"two of the country's largest test-prep course providers are pairing with video game companies for the first time, to give students another way to practice for these oft-dreaded exams." [By Barbara Ortutay, Associated Press]some of the major publishers in the educational study guide market are branching out into producing study guides in combination with social networking sites.
In the past, both Kaplan and Princeton Review have created study guides that "play" within the Sony PSP and Nintendo DS and Apple iPhone, study guides described by one publisher representative as being designed for "complete idiots."
Studying requires concentration, contemplation and understanding, while video games require rote memory of "power ups" and enemy locations. Educational testing is usually a one-shot proposition where the student can only choose one answer per question and does not allow unlimited "continues." Video games often have a "god mode" whereby the player can do no wrong.
So producing study guides that play like video games so they appeal to the average "gamer's" intellect is like giving a monkey a dozen eggs and expecting a souffle. Which is perfect if your definition of souffle is twelve eggs smashed against a wall.
Hence, the next logical level of testing preparation after video games is to combine study aids with social networking software. The addition of the 2.0 component advances study from a solitary endeavor to one that includes whole groups.
The latest testing materials are used entirely online and utilize "answer aggregation" whereby the student submits the study question to the social networking sites and members vote up or vote down the correct answer. Students no longer need to rely on their own knowledge of the subject matter. To date, bother Digg and Facebook have agreed to participate.
With the current emphasis on social networking on the Internet, and with the importance and utility of the Internet expanding every day, these publishers anticipate a future where no answer is simply black and white, right or wrong, but more likely an aggregate of the whims of the crowd at that particular moment.

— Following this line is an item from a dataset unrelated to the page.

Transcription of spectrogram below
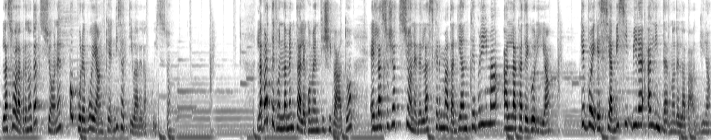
la sola prenotazione oppure puoi anche disattivare l'acquisto. La parte fondamentale, come anticipato, è l'associazione della schermata di anteprima alla categoria, che vuoi che sia visibile all'interno della pagina.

College and university admissions officers are eager for this new form of testing where there can be no claims of biased testing or socio-economic advantage or disadvantage for students. All correct answers are decided by the group.
Representatives for both Kaplan and Princeton Review and several major universities where not surprised when the latest batch of sample online tests utilizing the social networking model recorded a majority of answers that included variations on the use of the word, "ass." Even when the answers were multiple choice. Somehow "ass" just kept showing up.
Now would I make this up?